Exercise: Examine each line of the data. Copy those that contain the string "dBFS".

Material provided: Begin

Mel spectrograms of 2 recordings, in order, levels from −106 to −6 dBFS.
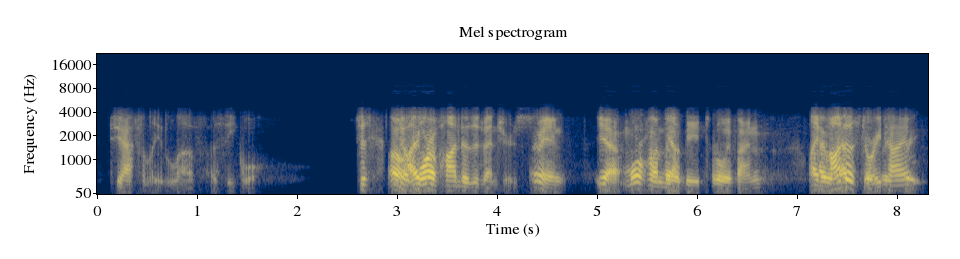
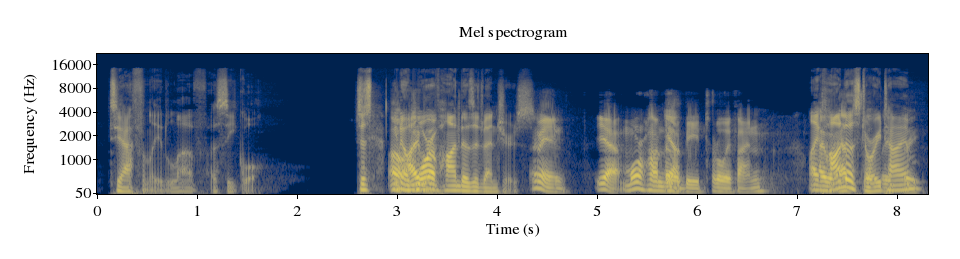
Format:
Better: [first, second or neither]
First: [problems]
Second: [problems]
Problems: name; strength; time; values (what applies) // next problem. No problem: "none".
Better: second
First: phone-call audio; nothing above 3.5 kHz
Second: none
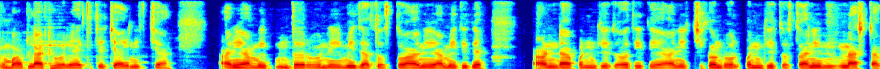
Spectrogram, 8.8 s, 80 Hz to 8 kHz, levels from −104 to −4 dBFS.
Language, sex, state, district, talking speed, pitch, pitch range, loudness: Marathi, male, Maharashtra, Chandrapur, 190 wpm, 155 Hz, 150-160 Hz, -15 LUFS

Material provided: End
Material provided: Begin

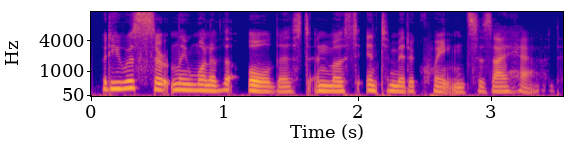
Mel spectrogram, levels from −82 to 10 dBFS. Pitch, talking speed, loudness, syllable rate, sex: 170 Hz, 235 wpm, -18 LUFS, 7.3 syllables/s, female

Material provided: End

Exercise result:
Mel spectrograms of 2 recordings, in order, levels from −106 to −6 dBFS.
Spectrogram, 8.8 s, 80 Hz to 8 kHz, levels from −104 to −4 dBFS.
Mel spectrogram, levels from −82 to 10 dBFS. Pitch, talking speed, loudness, syllable rate, sex: 170 Hz, 235 wpm, -18 LUFS, 7.3 syllables/s, female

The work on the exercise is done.